A man walks under the rain with his shopping bag during the holiday season in New York City, U.S., December 15, 2022. REUTERS/Eduardo Munoz

The U.S. economy likely maintained a strong pace of growth in the fourth quarter as consumers boosted spending on goods, but momentum appears to have slowed considerably towards the end of the year, with higher interest rates eroding demand.

The Commerce Department’s advance fourth-quarter gross domestic product report on Thursday could mark the last quarter of solid growth before the lagged effects of the Federal Reserve’s fastest monetary policy tightening cycle since the 1980s kick in. Most economists expect a recession by the second half of the year, though mild compared to previous downturns.

Retail sales have weakened sharply over the last two months and manufacturing looks to have joined the housing market in recession. While the labor market remains strong, business sentiment continues to sour, which could eventually hurt hiring.

“This looks like it could be the last really positive, strong quarterly print we’ll see for a while,” said Sam Bullard, a senior economist at Wells Fargo Securities in Charlotte, North Carolina. “Markets and most people will look through this number. More recent data are suggesting that economic momentum is continuing to slow.”

According to a Reuters survey of economists, GDP growth likely increased at a 2.6% annualized rate last quarter after accelerating at a 3.2% pace in the third quarter. Estimates ranged from a 1.1% rate to a 3.7% pace.

Robust second-half growth would erase the 1.1% contraction in the first six months of the year.

Growth for the full year is expected to come in at around 2.1%, down from the 5.9% logged in 2021. The Fed last year raised its policy rate by 425 basis points from near zero to a 4.25%-4.50% range, the highest since late 2007.

Consumer spending, which accounts for more than two-thirds of U.S. economic activity, is expected to have grown at a pace faster than the 2.3% rate notched in the third quarter. That would mostly reflect a surge in goods spending at the start of the quarter.

Spending has been underpinned by labor market resilience as well as excess savings accumulated during the COVID-19 pandemic. But demand for long-lasting manufactured goods, which are mostly bought on credit, has fizzled and some households, especially lower income, have depleted their savings.

Economic growth also likely received a lift from business spending on equipment, intellectual property and nonresidential structures. But with demand for goods tanking, business spending also lost some luster as the fourth quarter ended.

Despite the clear signs of a weak handover to 2023, some economists are cautiously optimistic that the economy will skirt an outright recession, but rather suffer a rolling downturn, where sectors decline in turn rather than all at once.

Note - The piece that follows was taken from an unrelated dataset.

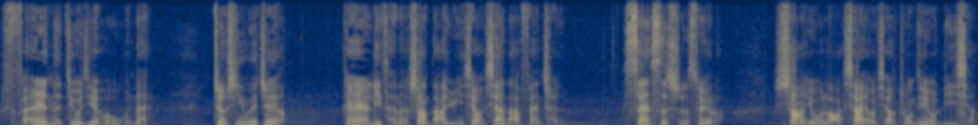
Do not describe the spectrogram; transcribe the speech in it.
凡人的纠结和无奈。正是因为这样。感染力才能上达云霄，下达凡尘。三四十岁了，上有老，下有小，中间有理想，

They argue that monetary policy now acts with a shorter lag than was previously the case because of advances in technology and the U.S. central bank’s transparency, which they said resulted in financial markets and the real economy acting in anticipation of rate hikes.

“We will continue to have positive GDP numbers,” said Sung Won Sohn, a finance and economics professor at Loyola Marymount University in Los Angeles. “The reason is sectors are taking turns going down, and not simultaneous declining. The rolling recession began with housing and now we are seeing the next phase which is consumption related.”

Indeed, with demand for goods slumping, factory production has declined sharply for two straight months. Job cuts in the technology industry were also seen as flagging cutbacks in capital spending by businesses.

While residential investment likely suffered its seventh straight quarterly decline, which would be the longest such streak since the collapse of the housing bubble triggered the Great Recession, there are signs the housing market could be stabilizing. Mortgage rates have been trending lower as the Fed slows the pace of its rate hikes.

Inventory accumulation was seen adding to GDP last quarter, but with demand slowing, businesses are likely to focus on reducing stock in their warehouse rather than placing new orders, which would undercut growth in the quarters ahead.

Trade, which accounted for the bulk of GDP growth in the third quarter, was seen either making a small contribution or subtracting from GDP growth. Strong growth is expected from government spending.

While the labor market thus far has shown remarkable resilience, economists argue that deteriorating business conditions will force companies to slow hiring and lay off workers.

Companies outside the technology industry as well as interest-rate sensitive sectors like housing and finance are hoarding workers after struggling to find labor during the pandemic.

A separate report from the Labor Department on Thursday is likely to show initial claims for state unemployment benefits rose to a seasonally adjusted 205,000 for the week ended Jan. 21, from 190,000 in the prior week, according to a Reuters survey of economists.

“We expect initial jobless claims will eventually start to turn back up after their recent drop, consistent with an eventual downturn in payrolls and a rise in the unemployment rate,” said Kevin Cummins, chief economist at NatWest Markets in Stamford, Connecticut. “In turn, we expect spending to slow as consumers will be less willing to run down savings in the face of a deteriorating labor market.”